A widely used tag manager is the Google Tag Manager. Typical use cases are illustrated here with short examples.

Setting up Google Tag Manager

The Tag Manager can be set up at An account can be created by selecting ‘Create account’. Multiple independent containers can be managed within an account:

Google Tag Manager - Step 1

After an account has been created, a container for an account can be created via the icon with the 3 dots:

Google Tag Manager - Step 2

Then, 2 code snippets are displayed. These must be inserted into the website’s code. From then on, tags can be freely integrated on the site.

Integrating Google Analytics

Google Tag Manager - Step 3

In the Variables section, a new custom variable must be created for this purpose. This should be a “Google Analytics Settings” type. The tracking ID generated by Google Analytics must be specified here. For GDPR compliance, the “anonymizeIP” option should also be activated:

Google Tag Manager - Step 4

Then, in the “Tags” section, we create a tag for the PageView event, which is triggered for every page visit:

Google Tag Manager - Step 5

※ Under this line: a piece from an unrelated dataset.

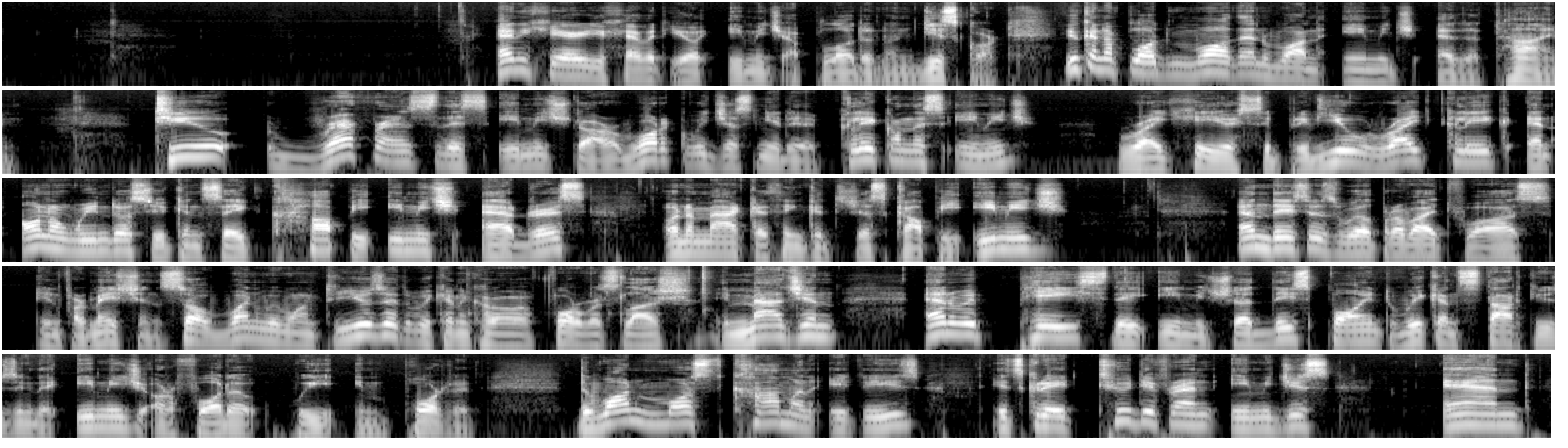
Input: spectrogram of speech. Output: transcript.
And here you have it, your image uploaded on Discord. You can upload more than one image at a time. To reference this image to our work, we just need to click on this image. Right here you see preview, right click, and on a Windows you can say copy image address. On a Mac, I think it's just copy image and this is will provide for us information. So when we want to use it, we can go forward slash imagine and we paste the image. So at this point, we can start using the image or photo we imported. The one most common it is, it's create two different images and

“Page View” is set as the tracking type, and we specify our newly created variable as the Google Analytics setting. “All Pages” is set as the trigger.

For correct GDPR-compliant integration, depending on the use case, it may be necessary for these tracking scripts to become active only after an opt-in. Accordingly, the trigger section must be adjusted in this case.

The settings made can be tested with the “Preview” button and then published with the “Submit” button.

Analyzing Link Clicks

For this, a trigger for link clicks is created. This is triggered whenever a link is clicked:

Google Tag Manager - Step 6

Only the corresponding tag for the complete implementation is missing. In Google Analytics, we represent these actions as an event:

Google Tag Manager - Step 7

However, the possible applications are not limited to the examples shown above. For example, scroll depth and other metrics can be recorded. Complex events for conversion paths can also be configured. These are much easier to manage than if they were directly embedded in the code.

But it’s not just Google Analytics that is supported by tag managers. Google Ads, Facebook, or LinkedIn pixels can also be used. There is a variety of marketing tags offered – but if the right one is not among them, simple HTML code for the tracking code can also be integrated. Recently, templates have also been available: these are preconfigured tag settings by other users that allow the comfortable use of further tags – which have not yet been implemented by Google.